As part of that offensive, PDVSA’s entire fleet of 34 vessels was frozen, essentially barred from ports in the US and other Western nations, as well as a several private fleets caught delivering oil to Maduro’s ally Cuba. The move has accelerated a collapse in Venezuela’s crude production to its lowest level in seven decades despite sitting atop the world’s largest crude reserves.

“Once blacklisted, these vessels become lepers and are very hard to operate,” said Omer Primor, head of marketing at Windward, a maritime analytics firm that assists law enforcement in hunting down potential sanctions violators. “Nobody will deal with them, so they essentially become floating storage devices.”

In the nine months since sanctions were imposed, there have been 14 suspicious dark activities spotted near Venezuelan waters, according to Windward. That is about 22 percent of the 50 reported port calls to Venezuela during the same period, a sharp decline in above-board maritime traffic in the nine months prior to sanctions.

Windward said that most of the cloaked crude is going to China or Russia — Maduro’s two biggest financial backers, for whom US sanctions are less of a deterrent — as well as India.

There are other tricks companies use to duck detection, such as reporting a false destination, frequently changing management or carrying out high-risk ship-to-ship transfers in which “dark” vessels come together on the high seas to hand over their cargo. Officials in Brazil initially suspected a dark ship loaded with Venezuelan crude of being behind a mysterious spill last month that has hit 2,100 km of coastline.

In the case of the Nichioh, it unloaded cargo in early September in the Indian port of Sikka, where Reliance Industries runs the world’s largest refinery. It then sailed through the Suez Canal and Strait of Gibraltar, reporting as its destination “Carribs for Order.”

But after docking for a few days in Trinidad, the Nichioh switched to “Aruba” and went dark for 10 days, once again picking up Venezuelan crude, according to ship-tracking firm Kpler. As of Nov. 12, the ship was heading past South Africa en route to China.

According to Kpler the two voyages by the Nichioh were chartered by Russia’s state-controlled Rosneft, which itself has been sanctioned by the US for the crisis with Ukraine. Prior to US sanctions, the ship had never reported sailing in the Western Hemisphere.
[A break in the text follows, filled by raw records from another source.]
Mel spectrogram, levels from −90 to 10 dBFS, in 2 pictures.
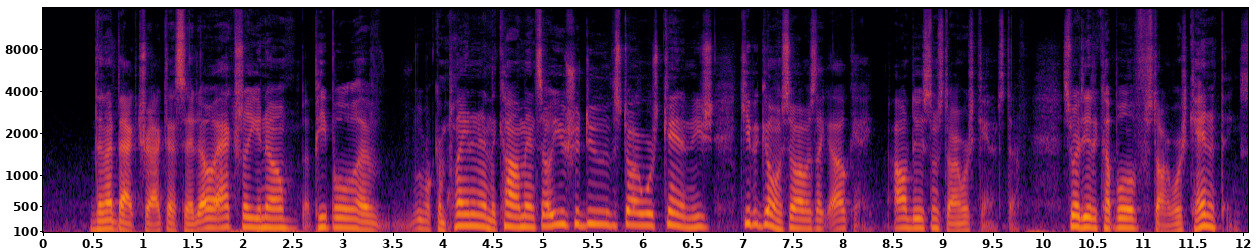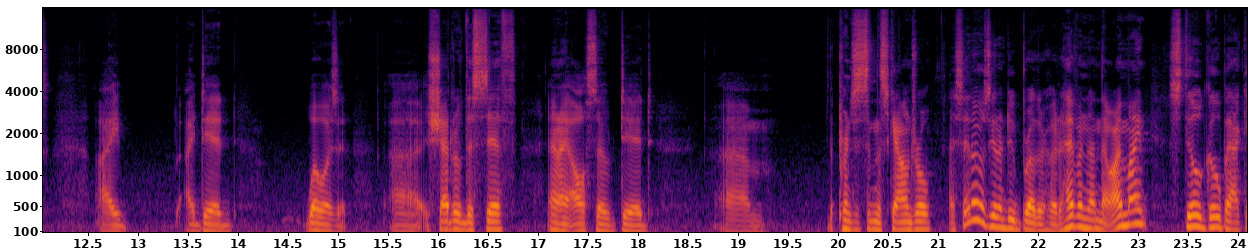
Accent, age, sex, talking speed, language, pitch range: American, 20-39, male, 220 wpm, English, 95-145 Hz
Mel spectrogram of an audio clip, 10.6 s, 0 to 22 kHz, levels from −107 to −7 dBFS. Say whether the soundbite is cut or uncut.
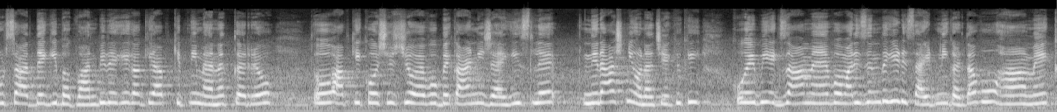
uncut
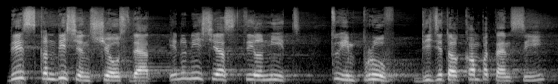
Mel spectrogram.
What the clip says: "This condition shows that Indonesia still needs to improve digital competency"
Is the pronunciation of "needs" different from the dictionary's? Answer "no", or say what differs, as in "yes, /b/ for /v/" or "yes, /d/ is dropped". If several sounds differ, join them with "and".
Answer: yes, /z/ is dropped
The ship’s registered owner, a Liberia-based company named Major Shipping SA, could not be located for comment. Liberia is one of the world’s most popular flag states because owners can register ships with few restrictions and little more than an email address. Most of the dark activities spotted by Windward off Venezuela involved Liberia-registered ships.
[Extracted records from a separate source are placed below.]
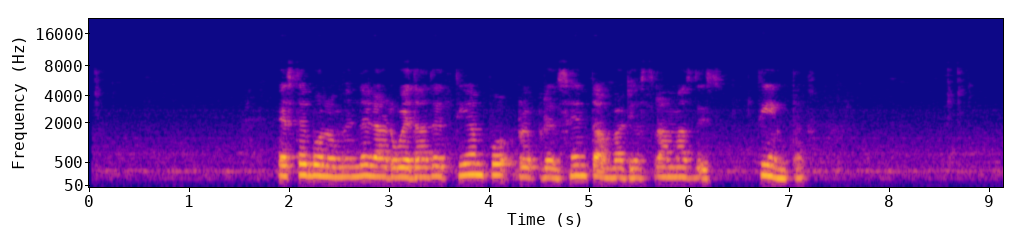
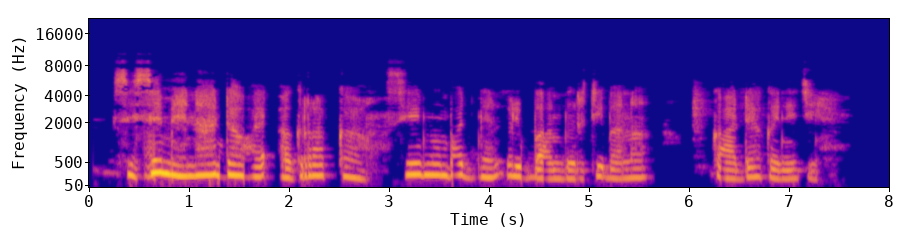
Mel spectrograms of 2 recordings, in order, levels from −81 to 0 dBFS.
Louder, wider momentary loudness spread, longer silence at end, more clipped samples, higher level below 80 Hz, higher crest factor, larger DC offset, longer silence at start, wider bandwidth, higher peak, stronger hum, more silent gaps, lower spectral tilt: about the same, -19 LUFS vs -19 LUFS; second, 8 LU vs 14 LU; first, 1.65 s vs 0.55 s; neither; second, -64 dBFS vs -58 dBFS; about the same, 18 dB vs 18 dB; neither; first, 1.9 s vs 0.25 s; second, 7.6 kHz vs 9.2 kHz; second, -4 dBFS vs 0 dBFS; neither; second, none vs 5.67-5.72 s, 5.93-6.02 s; first, -8 dB/octave vs -4.5 dB/octave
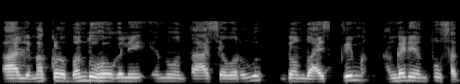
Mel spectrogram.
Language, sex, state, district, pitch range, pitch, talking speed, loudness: Kannada, male, Karnataka, Bijapur, 145-170 Hz, 155 Hz, 180 wpm, -16 LUFS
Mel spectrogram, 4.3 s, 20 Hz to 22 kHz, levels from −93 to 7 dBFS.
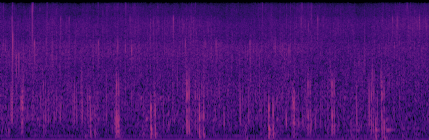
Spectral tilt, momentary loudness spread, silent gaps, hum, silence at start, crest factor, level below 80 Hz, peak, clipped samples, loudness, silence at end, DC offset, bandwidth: -0.5 dB/octave; 3 LU; none; none; 0 s; 32 dB; -70 dBFS; -14 dBFS; under 0.1%; -43 LUFS; 0 s; under 0.1%; over 20 kHz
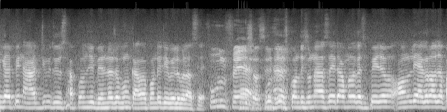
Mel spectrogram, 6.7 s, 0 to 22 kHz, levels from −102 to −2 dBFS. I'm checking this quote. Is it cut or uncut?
uncut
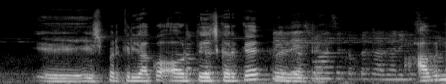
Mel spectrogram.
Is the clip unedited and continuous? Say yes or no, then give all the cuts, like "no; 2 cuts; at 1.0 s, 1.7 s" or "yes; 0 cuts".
no; 1 cut; at 2.7 s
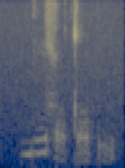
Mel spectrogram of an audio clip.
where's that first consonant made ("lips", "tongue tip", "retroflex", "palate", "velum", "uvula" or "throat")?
lips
But it’s not just aging hulks at the fringes of the maritime industry cashing in on Venezuela’s desperation.

In June, Cosrising Lake, owned by an affiliate of China’s shipping giant Cosco, went silent for 14 days after loading 1.9 million barrels of crude in the Venezuelan port of Jose, according to Kpler. A few weeks later, it unloaded its cargo in the Chinese port of Dongjiakou.

Cosco didn’t say why the Hong Kong-flagged ship went silent. But in a statement, it said that it operates in compliance with laws and regulations and that its ships have maintained normal operations of their AIS systems in accordance with the international convention for the safety of life at sea.
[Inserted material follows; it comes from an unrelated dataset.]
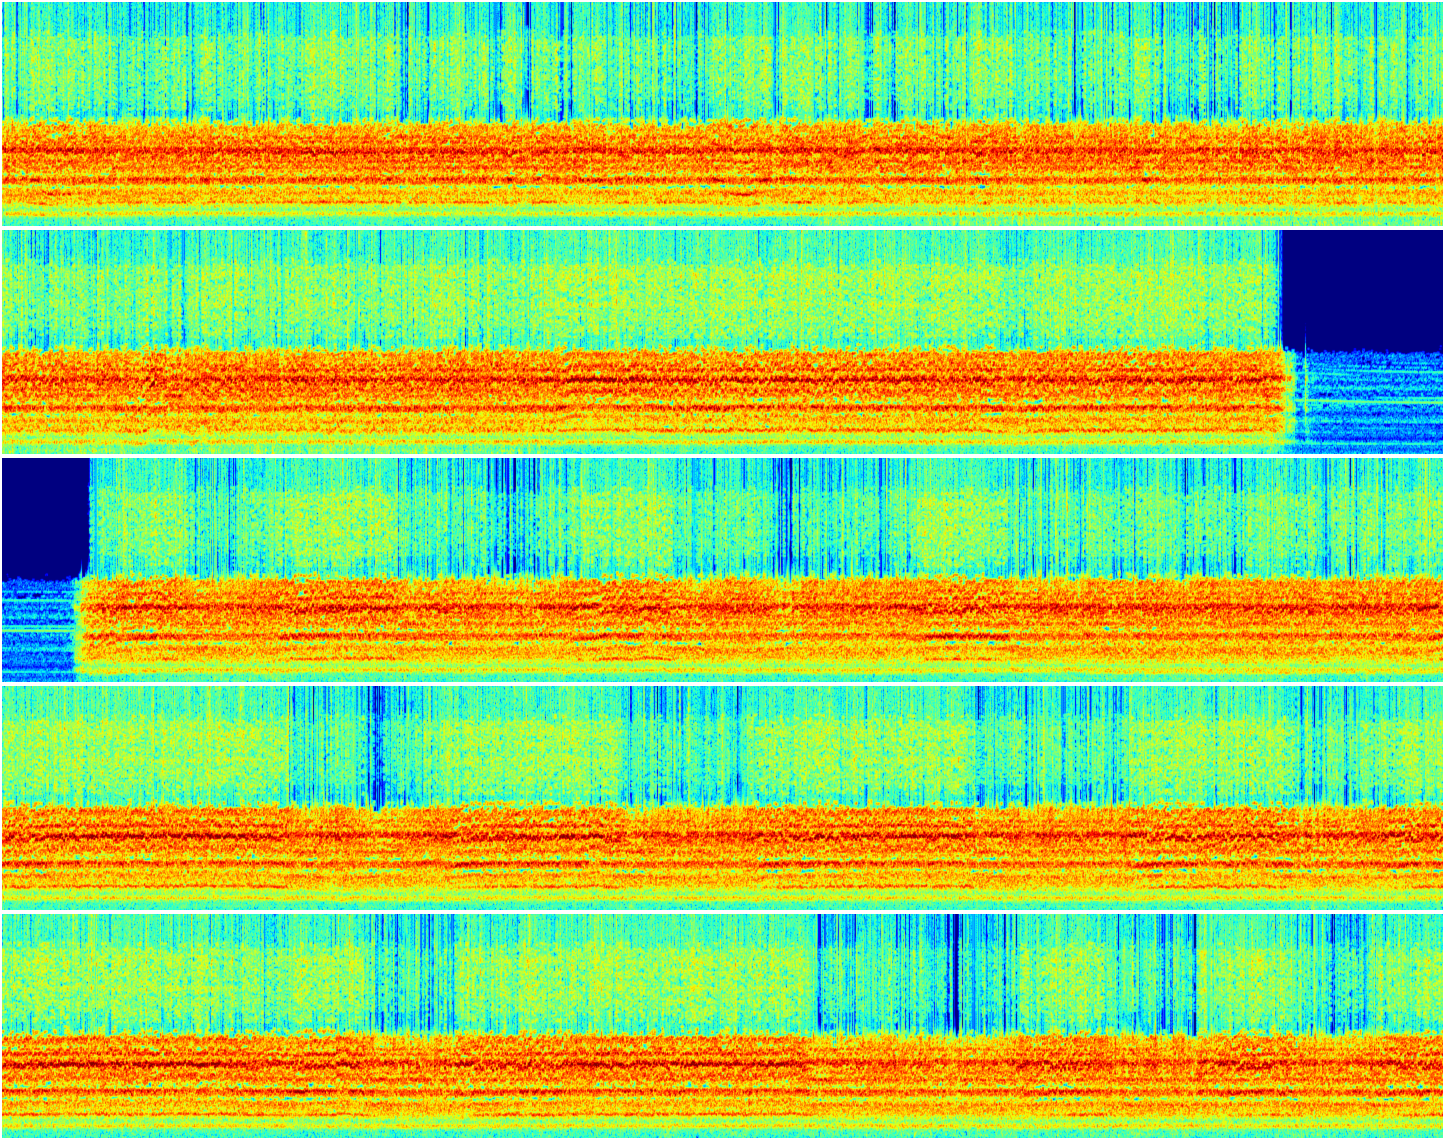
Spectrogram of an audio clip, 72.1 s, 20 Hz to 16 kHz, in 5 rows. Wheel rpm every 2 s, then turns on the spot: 230, 230, 230, 230, 240, 240, 230, 220, 240, 220, 220, 230, 230, 130, 20, 200, 210, 210, 200, 210, 200, 200, 230, 210, 220, 210, 220, 220, 210, 230, 220, 220, 230, 200, 210, 220.
none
The Trump administration is also looking into reports that Hurd’s Bank off the coast of Malta is becoming a staging ground for ship-to-ship transfers to hide Russia’s supplying of chemicals that Venezuela’s industry desperately needs to dilute its heavy crude, a senior US official said. He spoke on the condition of anonymity because he wasn’t authorized to discuss the matter publicly. Previously Venezuela imported diluents from the US

“Criminals connected to Venezuela are getting increasingly creative as they manipulate the laws that govern international maritime commerce to bypass sanctions,” said Ian Ralby, head of I.R. Consilium, a US-based consultancy.

“Authorities in the region and beyond need to be both alert and proactive in preventing the Maduro regime from using illicit activity to convert Venezuelan resources into cash.”